Energy efficiency has also been a major topic in the Senate. Over the past year, energy efficiency-related bills were brought up on multiple occasions and while the Senate was unable to reach an agreement on most, the amount of time the Senate has devoted to the legislation is a testament to just how important this issue is to both parties.
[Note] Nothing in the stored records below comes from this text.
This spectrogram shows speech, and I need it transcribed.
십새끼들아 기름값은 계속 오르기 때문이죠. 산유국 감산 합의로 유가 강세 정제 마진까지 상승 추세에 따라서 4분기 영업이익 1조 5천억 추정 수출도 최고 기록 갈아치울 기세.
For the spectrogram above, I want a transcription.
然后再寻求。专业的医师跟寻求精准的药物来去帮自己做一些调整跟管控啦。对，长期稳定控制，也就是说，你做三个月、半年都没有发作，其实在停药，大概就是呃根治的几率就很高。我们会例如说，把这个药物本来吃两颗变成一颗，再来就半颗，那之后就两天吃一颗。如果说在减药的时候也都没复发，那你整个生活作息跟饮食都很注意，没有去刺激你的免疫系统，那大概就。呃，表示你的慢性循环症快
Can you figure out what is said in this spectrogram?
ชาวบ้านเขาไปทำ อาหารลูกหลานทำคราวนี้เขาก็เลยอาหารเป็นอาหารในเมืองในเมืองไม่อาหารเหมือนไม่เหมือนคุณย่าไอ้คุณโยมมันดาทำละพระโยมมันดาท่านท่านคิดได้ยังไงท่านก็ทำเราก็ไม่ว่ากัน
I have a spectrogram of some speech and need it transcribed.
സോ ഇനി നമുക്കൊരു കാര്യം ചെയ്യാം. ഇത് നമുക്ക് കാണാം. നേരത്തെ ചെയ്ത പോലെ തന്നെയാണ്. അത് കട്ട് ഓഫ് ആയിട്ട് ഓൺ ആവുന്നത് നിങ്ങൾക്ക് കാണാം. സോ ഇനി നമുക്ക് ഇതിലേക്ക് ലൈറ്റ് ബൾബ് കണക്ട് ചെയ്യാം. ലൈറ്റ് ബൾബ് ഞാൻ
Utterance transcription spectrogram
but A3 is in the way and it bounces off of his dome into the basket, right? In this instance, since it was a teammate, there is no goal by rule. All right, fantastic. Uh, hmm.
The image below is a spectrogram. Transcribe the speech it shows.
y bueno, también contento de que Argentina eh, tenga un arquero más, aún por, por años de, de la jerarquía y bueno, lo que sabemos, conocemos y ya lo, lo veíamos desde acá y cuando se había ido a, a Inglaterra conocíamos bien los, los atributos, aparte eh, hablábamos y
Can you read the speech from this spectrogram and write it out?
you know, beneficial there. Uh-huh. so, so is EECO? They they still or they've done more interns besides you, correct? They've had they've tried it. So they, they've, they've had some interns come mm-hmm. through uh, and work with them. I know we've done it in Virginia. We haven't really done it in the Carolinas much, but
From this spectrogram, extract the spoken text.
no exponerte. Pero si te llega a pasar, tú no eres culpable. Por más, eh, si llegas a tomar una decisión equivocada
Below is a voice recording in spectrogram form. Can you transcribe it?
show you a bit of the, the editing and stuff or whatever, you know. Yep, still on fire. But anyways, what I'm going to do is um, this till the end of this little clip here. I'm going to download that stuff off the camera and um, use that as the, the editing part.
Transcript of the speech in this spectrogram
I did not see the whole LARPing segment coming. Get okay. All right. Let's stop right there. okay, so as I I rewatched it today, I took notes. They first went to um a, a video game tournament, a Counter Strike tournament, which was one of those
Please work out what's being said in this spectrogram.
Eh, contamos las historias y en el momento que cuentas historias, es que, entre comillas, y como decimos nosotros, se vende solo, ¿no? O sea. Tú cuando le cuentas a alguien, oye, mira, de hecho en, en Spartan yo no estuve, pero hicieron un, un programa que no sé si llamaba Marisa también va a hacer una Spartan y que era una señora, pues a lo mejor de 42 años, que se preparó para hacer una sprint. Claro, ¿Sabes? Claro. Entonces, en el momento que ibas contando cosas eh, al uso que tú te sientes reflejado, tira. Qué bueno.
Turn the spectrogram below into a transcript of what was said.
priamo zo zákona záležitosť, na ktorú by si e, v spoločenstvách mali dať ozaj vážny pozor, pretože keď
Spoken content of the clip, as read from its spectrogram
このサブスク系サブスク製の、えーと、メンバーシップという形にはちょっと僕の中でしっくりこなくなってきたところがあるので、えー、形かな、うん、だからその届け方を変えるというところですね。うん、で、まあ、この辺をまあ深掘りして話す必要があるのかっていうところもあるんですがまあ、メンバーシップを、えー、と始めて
The year started off strong with the reintroduction by Alliance Honorary Vice-Chairs Sens. Shaheen (D-N.H.) and Portman (R-Oh.) of S.2262, the Energy Savings and Industrial Competitiveness Act, also known as “Shaheen-Portman”. The bill had been revamped into a much larger package of energy efficiency bills with the hope that in doing so, the bill would receive enough support to pass. Unfortunately, the bill came up short again, but leadership from both parties has indicated Shaheen-Portman to be a priority for the Senate early next year.
Similar to the House, the Senate also introduced a Sense of the Senate resolution regarding the use of ESPCs and UESCs. S.Res. 562, introduced by Alliance Honorary Vice-Chair Sen. Chris Coons (D-Del.) and Sen. John Hoeven (R-N.D.), was nearly identical to the House resolution. The purpose of these resolutions was to encourage scoring reform of ESPCs and UESCs by the Congressional Budget Office, because current practices have effectively blocked the use of these contracts.
Tax extenders, including energy efficiency tax provisions, were a significant issue over the past year. Finance Committee Chairman and Alliance Honorary Vice-Chair Sen. Wyden (D-Or.) was the main force behind the introduction of S. 2260, the EXPIRE Act, that would have extended for two years many of the tax provisions that had expired in 2013. While the EXPIRE Act would have extended a broad collection of tax incentives, S. 2189, the Energy Efficiency Tax Incentives Act, introduced by Sens. Cardin (D-Md.), Feinstein (D-Ca.) and Schatz (D-Hi.) was specifically focused on using the tax code to improve energy efficiency.
In the final moments of the 113th Congress, the Senate voted on two bills tied to energy efficiency. The first was S. 2971, introduced by Sens. Shaheen and Portman, a companion bill of H.R. 2126, which was passed by the House in March. Although there were two attempts over the final two days of the session, the bill could not overcome final roadblocks and failed to pass. However, the second bill, H.R. 5771, was voted on and successfully passed the Senate. The bill has been sent to President Obama and it is anticipated that he will sign.
The Importance of Energy Efficiency
Energy efficiency is our nation’s most abundant energy resource. Economy-wide improvements in energy efficiency have largely contributed to a 40% reduction in U.S. energy use over the last 30 years. Energy efficiency, along with structural changes in our economy, have supplied more energy over the past 30 years than domestic coal, natural gas and oil combined. The energy productivity of the U.S. economy — the amount of energy it takes to produce one dollar’s worth of goods — has increased by 50% over the past three decades. The economic productivity improvements over this period have reduced our nation’s energy bill by about $700 billion.
Energy efficiency offers solutions that drive the U.S. economy by creating jobs and saving energy. Energy efficiency investments also lessen dependence on imported energy sources, reduce pollution and its health and environmental impacts, improve America’s global competitiveness and alleviate stress to the electric grid and water infrastructure. The Alliance applauds Congress for all of its hard work to advance energy efficiency legislation and for providing strong funding for energy efficiency programs, and we expect these efforts to lay the groundwork for greater efficiency in 2015 and beyond.